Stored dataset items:
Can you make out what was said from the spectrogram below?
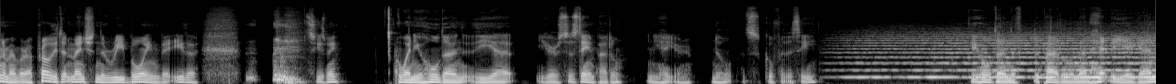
I can't remember. I probably didn't mention the rebowing bit either. Excuse me. When you hold down the uh, your sustain pedal and you hit your no, let's go for the C. You hold down the, the pedal and then hit the E again,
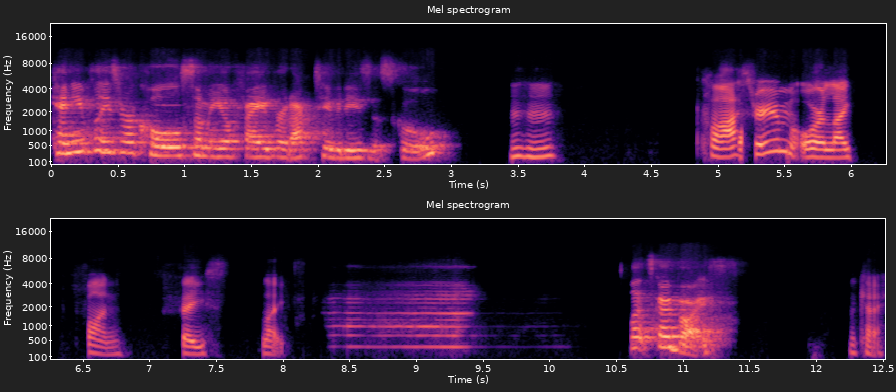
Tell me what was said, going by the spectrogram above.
can you please recall some of your favorite activities at school? Mm-hmm. Classroom or like fun face like let's go both. okay.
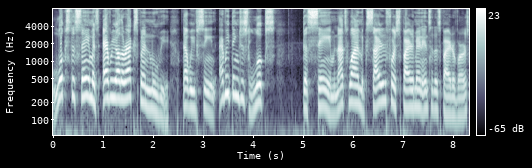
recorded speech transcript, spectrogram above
looks the same as every other X-Men movie that we've seen. Everything just looks the same, and that's why I'm excited for Spider-Man Into the Spider-Verse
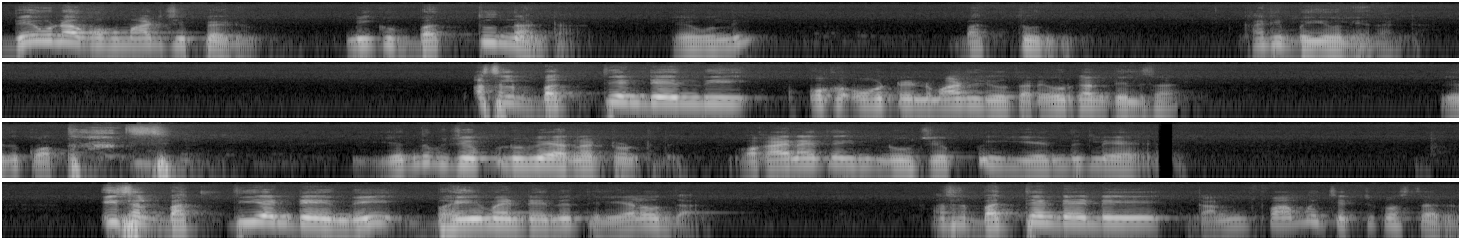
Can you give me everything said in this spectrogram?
దేవుడు నాకు ఒక మాట చెప్పాడు. మీకు భక్తి ఉందంట. ఏముంది? భక్తి ఉంది కానీ భయం లేదంట. అసలు భక్తి అంటే ఏంది? ఒక ఒకటి రెండు మాటలు చెబుతారు. ఎవరికైనా తెలుసా? ఏదో కొత్త ఎందుకు చెప్పు నువ్వే అన్నట్టు ఉంటుంది. ఒక ఆయన అయితే నువ్వు చెప్పు ఎందుకులే? అసలు భక్తి అంటే ఏంది? భయం అంటే ఏంది? తెలియాలొద్దా అసలు భక్తి అంటే ఏంటి? కన్ఫామ్గా చర్చకు వస్తారు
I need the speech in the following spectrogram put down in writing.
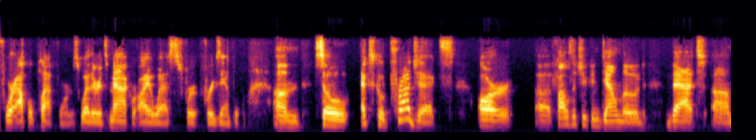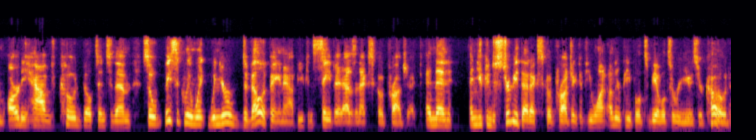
for Apple platforms, whether it's Mac or iOS, for, for example. Um, so, Xcode projects are uh, files that you can download that um, already have code built into them. So, basically, when, when you're developing an app, you can save it as an Xcode project. And then and you can distribute that Xcode project if you want other people to be able to reuse your code.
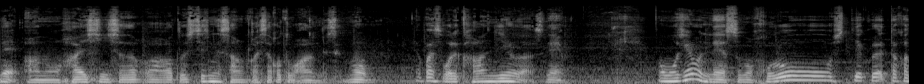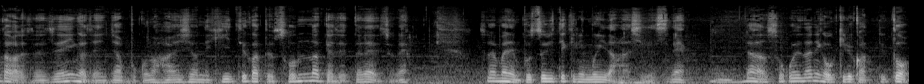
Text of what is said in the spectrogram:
ね、あの、配信者側としてね、参加したこともあるんですけども、やっぱりそこで感じるのはですね、もちろんね、そのフォローしてくれた方がですね、全員が全然僕の配信をね、聞いてるかってそんなきゃ絶対ないですよね。それはね、物理的に無理な話ですね。うん。だからそこで何が起きるかっていうと、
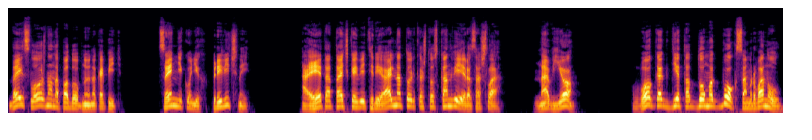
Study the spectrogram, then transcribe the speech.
Да и сложно на подобную накопить. Ценник у них приличный. А эта тачка ведь реально только что с конвейера сошла. Навье! Во как дед от дома к боксам рванул,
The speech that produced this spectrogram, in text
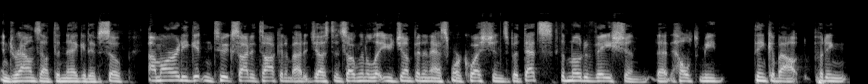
and drowns out the negative. So I'm already getting too excited talking about it, Justin. So I'm going to let you jump in and ask more questions. But that's the motivation that helped me think about putting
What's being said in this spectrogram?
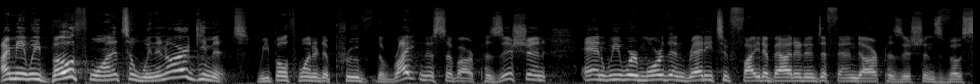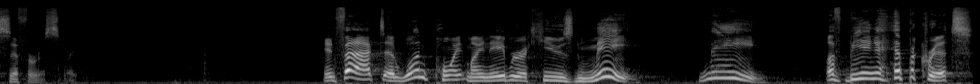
I mean, we both wanted to win an argument. We both wanted to prove the rightness of our position, and we were more than ready to fight about it and defend our positions vociferously. In fact, at one point, my neighbor accused me, me, of being a hypocrite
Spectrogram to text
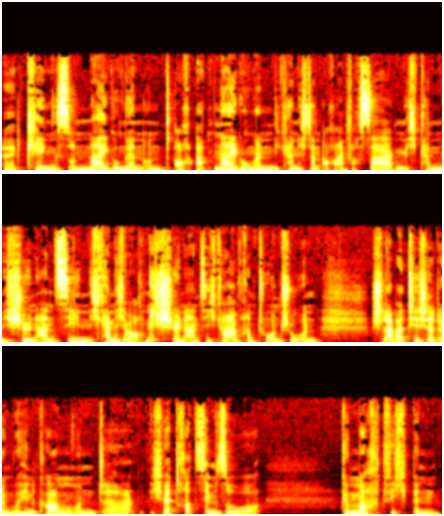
äh, Kings und Neigungen und auch Abneigungen. Die kann ich dann auch einfach sagen. Ich kann mich schön anziehen. Ich kann mich aber auch nicht schön anziehen. Ich kann einfach in Turnschuh und Schlabber-T-Shirt irgendwo hinkommen und äh, ich werde trotzdem so gemocht, wie ich bin.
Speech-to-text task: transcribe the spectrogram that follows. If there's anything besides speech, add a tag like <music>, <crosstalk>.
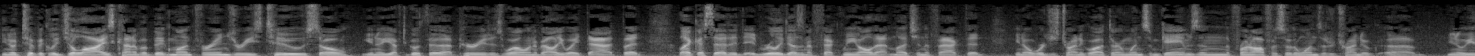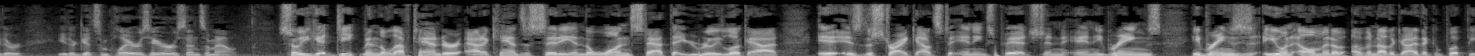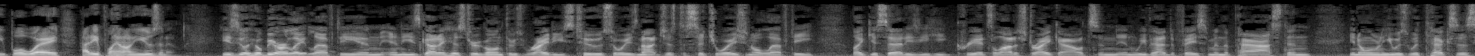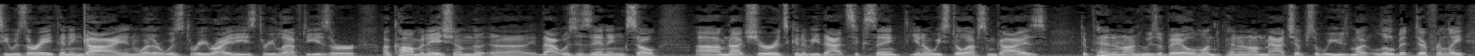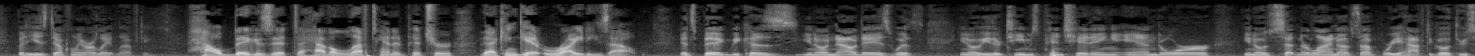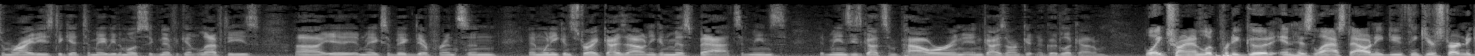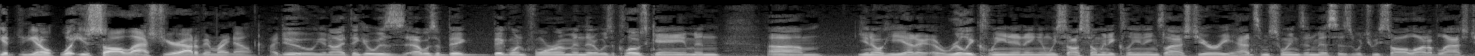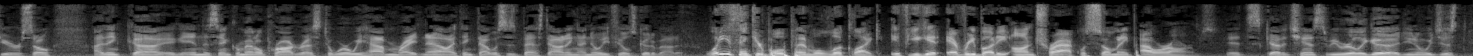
you know, typically July is kind of a big month for injuries too. So, you know, you have to go through that period as well and evaluate that. But like I said, it, it really doesn't affect me all that much in the fact that, you know, we're just trying to go out there and win some games and the front office are the ones that are trying to, uh, you know, either, either get some players here or send some out. So you get Diekman, the left-hander out of Kansas City, and the one stat that you really look at is, the strikeouts to innings pitched, and and he brings he brings you an element of, of another guy that can put people away. How do you plan on using him? He's he'll be our late lefty, and and he's got a history of going through righties too. So he's not just a situational lefty, like you said. He he creates a lot of strikeouts, and and we've had to face him in the past. And you know when he was with Texas, he was their eighth inning guy, and whether it was three righties, three lefties, or a combination, uh, that was his inning. So uh, I'm not sure it's going to be that succinct. You know, we still have some guys depending on who's available and depending on matchups that we use a little bit differently, but he's definitely our late lefty how big is it to have a left-handed pitcher that can get righties out? It's big because you know nowadays with you know either teams pinch hitting and or you know setting their lineups up where you have to go through some righties to get to maybe the most significant lefties, uh, it, it makes a big difference. And and when he can strike guys out and he can miss bats, it means it means he's got some power and, and guys aren't getting a good look at him. Blake Treinen to look pretty good in his last outing. Do you think you're starting to get, you know, what you saw last year out of him right now? I do. You know, I think it was that was a big, big one for him, and that it was a close game, and um, you know, he had a, a really clean inning, and we saw so many clean innings last year. He had some swings and misses, which we saw a lot of last year. So I think uh, in this incremental progress to where we have him right now, I think that was his best outing. I know he feels good about it. What do you think your bullpen will look like if you get everybody on track with so many power arms? It's got a chance to be really good. You know, we just –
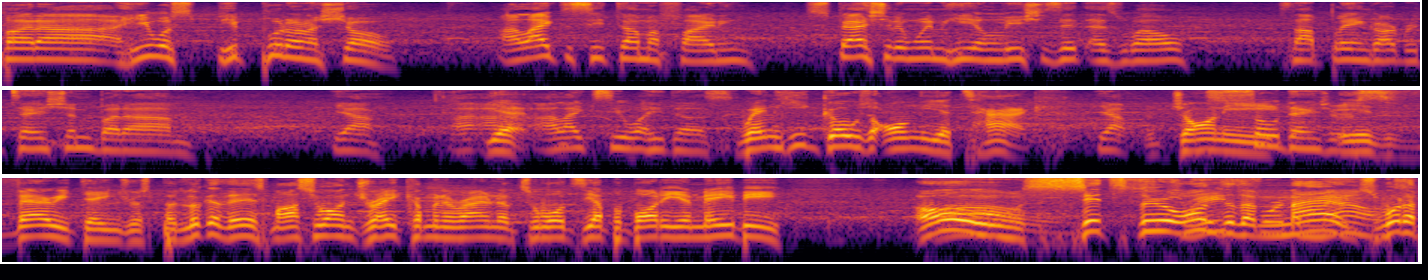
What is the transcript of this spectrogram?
but uh, he was he put on a show. I like to see Tama fighting, especially when he unleashes it as well. It's not playing guard retention, but um, yeah, I, Yeah. I, I like to see what he does. when he goes on the attack, Yeah, Johnny so is very dangerous. But look at this, Marcio Andre coming around up towards the upper body and maybe, oh, Wow. sits through Straight onto the for the mount. mount. What a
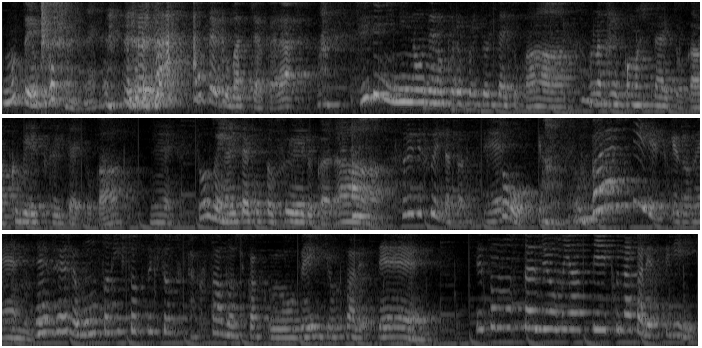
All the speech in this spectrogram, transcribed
もっと欲張っちゃうんだね。もっと欲張っちゃうからついでに二の腕のプルプル取りたいとかお腹へこましたいとかくびれ作りたいとかねどんどんやりたいこと増えるからそれで増えちゃったんですね。そう。素晴らしいですけどね、うん、ね先生本当に一つ一つたくさんの資格を勉強されて、うん、でそのスタジオもやっていく中で次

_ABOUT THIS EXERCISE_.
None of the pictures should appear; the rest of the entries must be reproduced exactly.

_RESULT BELOW_.
Can you make out what was said from the spectrogram below?
I can't remember. I probably didn't mention the rebowing bit either. Excuse me. When you hold down the uh, your sustain pedal and you hit your no, let's go for the C. You hold down the, the pedal and then hit the E again,
Tell me what was said, going by the spectrogram above.
can you please recall some of your favorite activities at school? Mm-hmm. Classroom or like fun face like let's go both. okay.
recorded speech transcript, spectrogram above
looks the same as every other X-Men movie that we've seen. Everything just looks the same, and that's why I'm excited for Spider-Man Into the Spider-Verse
Can you give me everything said in this spectrogram?
దేవుడు నాకు ఒక మాట చెప్పాడు. మీకు భక్తి ఉందంట. ఏముంది? భక్తి ఉంది కానీ భయం లేదంట. అసలు భక్తి అంటే ఏంది? ఒక ఒకటి రెండు మాటలు చెబుతారు. ఎవరికైనా తెలుసా? ఏదో కొత్త ఎందుకు చెప్పు నువ్వే అన్నట్టు ఉంటుంది. ఒక ఆయన అయితే నువ్వు చెప్పు ఎందుకులే? అసలు భక్తి అంటే ఏంది? భయం అంటే ఏంది? తెలియాలొద్దా అసలు భక్తి అంటే ఏంటి? కన్ఫామ్గా చర్చకు వస్తారు
I need the speech in the following spectrogram put down in writing.
for Apple platforms, whether it's Mac or iOS, for, for example. Um, so, Xcode projects are uh, files that you can download that um, already have code built into them. So, basically, when, when you're developing an app, you can save it as an Xcode project. And then and you can distribute that Xcode project if you want other people to be able to reuse your code.
Text of what is said in the spectrogram:
ね、あの、配信者側としてね、参加したこともあるんですけども、やっぱりそこで感じるのはですね、もちろんね、そのフォローしてくれた方がですね、全員が全然僕の配信をね、聞いてるかってそんなきゃ絶対ないですよね。それはね、物理的に無理な話ですね。うん。だからそこで何が起きるかっていうと、
Study the spectrogram, then transcribe the speech.
Да и сложно на подобную накопить. Ценник у них приличный. А эта тачка ведь реально только что с конвейера сошла. Навье! Во как дед от дома к боксам рванул,
The speech that produced this spectrogram, in text
and drowns out the negative. So I'm already getting too excited talking about it, Justin. So I'm going to let you jump in and ask more questions. But that's the motivation that helped me think about putting
What's being said in this spectrogram?
I mean, we both wanted to win an argument. We both wanted to prove the rightness of our position, and we were more than ready to fight about it and defend our positions vociferously. In fact, at one point, my neighbor accused me, me, of being a hypocrite
Spectrogram to text
äh, Kings und Neigungen und auch Abneigungen. Die kann ich dann auch einfach sagen. Ich kann mich schön anziehen. Ich kann mich aber auch nicht schön anziehen. Ich kann einfach in Turnschuh und Schlabber-T-Shirt irgendwo hinkommen und äh, ich werde trotzdem so gemocht, wie ich bin.
Speech-to-text task: transcribe the spectrogram that follows. If there's anything besides speech, add a tag like <music>, <crosstalk>.
you know, typically July is kind of a big month for injuries too. So, you know, you have to go through that period as well and evaluate that. But like I said, it, it really doesn't affect me all that much in the fact that, you know, we're just trying to go out there and win some games and the front office are the ones that are trying to, uh, you know, either, either get some players here or send some out. So you get Diekman, the left-hander out of Kansas City, and the one stat that you really look at is, the strikeouts to innings pitched, and and he brings he brings you an element of, of another guy that can put people away. How do you plan on using him? He's he'll be our late lefty, and and he's got a history of going through righties too. So he's not just a situational lefty, like you said. He he creates a lot of strikeouts, and and we've had to face him in the past. And you know when he was with Texas, he was their eighth inning guy, and whether it was three righties, three lefties, or a combination, uh, that was his inning. So uh, I'm not sure it's going to be that succinct. You know, we still have some guys depending on who's available and depending on matchups that we use a little bit differently, but he's definitely our late lefty how big is it to have a left-handed pitcher that can get righties out? It's big because you know nowadays with you know either teams pinch hitting and or you know setting their lineups up where you have to go through some righties to get to maybe the most significant lefties, uh, it, it makes a big difference. And and when he can strike guys out and he can miss bats, it means it means he's got some power and, and guys aren't getting a good look at him. Blake Treinen to look pretty good in his last outing. Do you think you're starting to get, you know, what you saw last year out of him right now? I do. You know, I think it was that was a big, big one for him, and that it was a close game, and um, you know, he had a, a really clean inning, and we saw so many clean innings last year. He had some swings and misses, which we saw a lot of last year. So I think uh, in this incremental progress to where we have him right now, I think that was his best outing. I know he feels good about it. What do you think your bullpen will look like if you get everybody on track with so many power arms? It's got a chance to be really good. You know, we just –
What is the transcript of this spectrogram?
but uh, he was he put on a show. I like to see Tama fighting, especially when he unleashes it as well. It's not playing guard retention, but um, yeah, I, Yeah. I, I like to see what he does. when he goes on the attack, Yeah, Johnny so is very dangerous. But look at this, Marcio Andre coming around up towards the upper body and maybe, oh, Wow. sits through Straight onto the for the mount. mount. What a
All the speech in this spectrogram, transcribed
もっと欲張っちゃうんだね。もっと欲張っちゃうからついでに二の腕のプルプル取りたいとかお腹へこましたいとかくびれ作りたいとかねどんどんやりたいこと増えるからそれで増えちゃったんですね。そう。素晴らしいですけどね、うん、ね先生本当に一つ一つたくさんの資格を勉強されて、うん、でそのスタジオもやっていく中で次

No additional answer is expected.